A woman across the aisle and one seat ahead of me on the Metra train from the suburbs into Chicago was telling her friends about recently tattooing her eyebrows. She pointed to her brows’ exquisite arch and fullness. As she described the aesthetician drawing every brow hair I rolled my inner eyes and felt entirely inadequate. I hadn’t showered. My face was naked as a baby’s bottom but not nearly as smooth. I could feel a stress zit popping out on my right nostril and knew that a lighted mirror would reveal pours big enough to swim in. The bounce of Eyebrow’s leopard print hair scarf made me acutely aware of my upper arms. I tried to remember if I had put on deodorant.
Eyebrow was surrounded a swarm of young women heading to a party, to fun, to an adventure together. Their French tip manicures fluttered in the air, their perfectly white teeth flashed and the sun glinted off their lip gloss. They all drank white wine out of cans. I wondered where they learned all that, all that art of being female.
I glanced down at my chipped pedicure and calloused heals. I pulled my sweater to hide my paunch. The salad I made for the party had leaked all over the inside of my backpack. Eyebrow was the queen bee of a girls’ night out. I would walk into a room of friends and strangers alone, again, and would want to leave as soon as I arrived.
One of the swarm made a joke and Eyebrow kicked up her right foot in glee. I saw a flash of white on the sole of her stylish platform sandal. It was a perfectly square sticker, a price tag from a discount shoe place, from DSW or Nordstrom Rack.
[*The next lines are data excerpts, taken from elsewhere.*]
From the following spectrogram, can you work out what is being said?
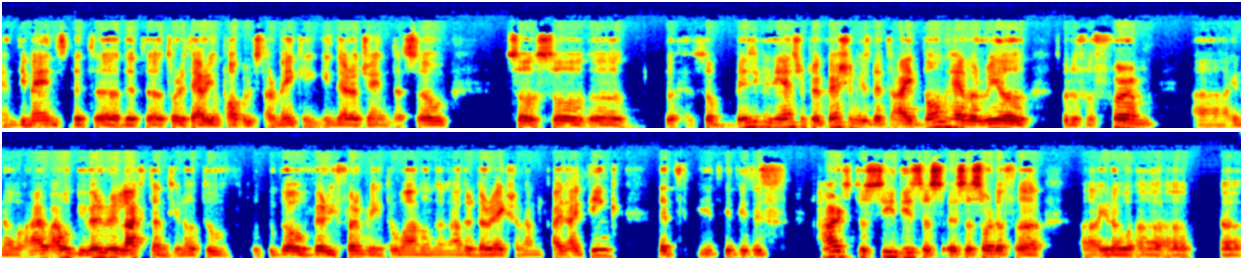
and demands that, uh, that authoritarian populists are making in their agenda. So, so, so, uh, so basically the answer to your question is that I don't have a real sort of a firm, uh, you know, I, I would be very reluctant, you know, to, to go very firmly into one or another direction. I, I think that it, it, it is hard to see this as, as a sort of uh, uh, you know uh, uh, uh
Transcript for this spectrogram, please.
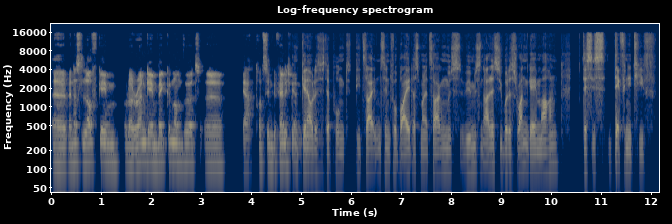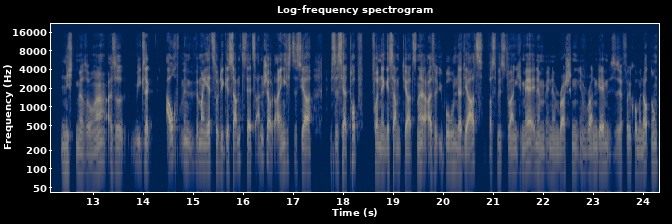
äh, wenn das Laufgame oder Run-Game weggenommen wird, äh, ja, trotzdem gefährlich werden. Genau, das ist der Punkt. Die Zeiten sind vorbei, dass man jetzt sagen muss, wir müssen alles über das Run-Game machen. Das ist definitiv nicht mehr so. Ne? Also, wie gesagt, auch wenn, wenn man jetzt so die Gesamtstats anschaut, eigentlich ist es ja, ist es ja top von den Gesamtyards, ne? Also über 100 Yards. Was willst du eigentlich mehr in einem, in einem Rushing, im Run-Game? Das ist ja vollkommen in Ordnung.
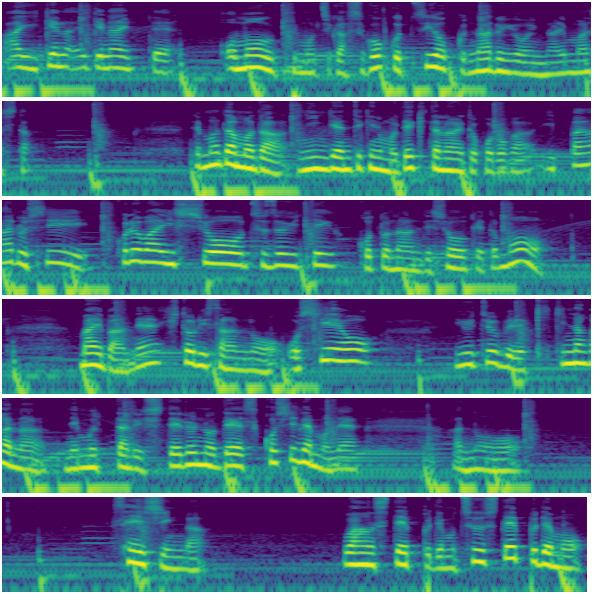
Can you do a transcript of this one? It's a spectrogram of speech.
あいけないいけないって思う気持ちがすごく強くなるようになりましたでまだまだ人間的にもできてないところがいっぱいあるしこれは一生続いていくことなんでしょうけども毎晩ねひとりさんの教えを YouTube で聞きながら眠ったりしてるので少しでもねあの精神がワンステップでもツーステップでも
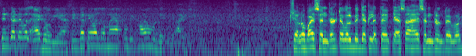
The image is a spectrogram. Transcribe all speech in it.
सेंटर टेबल ऐड हो गया है। सेंटर टेबल जो मैं आपको दिखा रहा हूँ वो देखिए आइए। चलो भाई सेंट्रल टेबल भी देख लेते हैं कैसा है सेंट्रल टेबल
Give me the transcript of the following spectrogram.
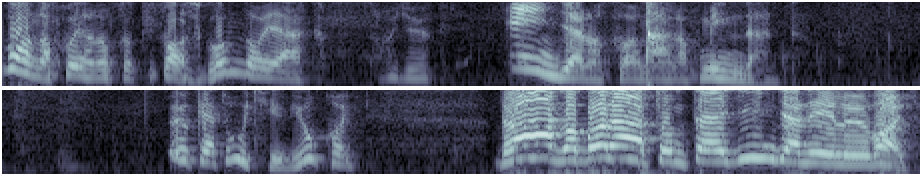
Vannak olyanok akik azt gondolják hogy ők ingyen akarnának mindent őket úgy hívjuk hogy drága barátom te egy ingyen élő vagy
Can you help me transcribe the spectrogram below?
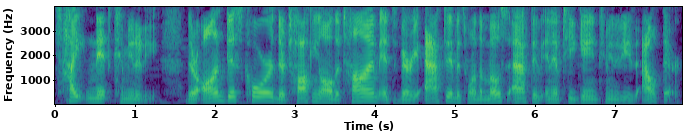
tight-knit community. They're on Discord, they're talking all the time. It's very active. It's one of the most active NFT game communities out there.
I had found the chink in her perfection. I rolled my eyes at my glee at finding it. I extended forgiveness to her, of which she had no need. And to myself, of which I did.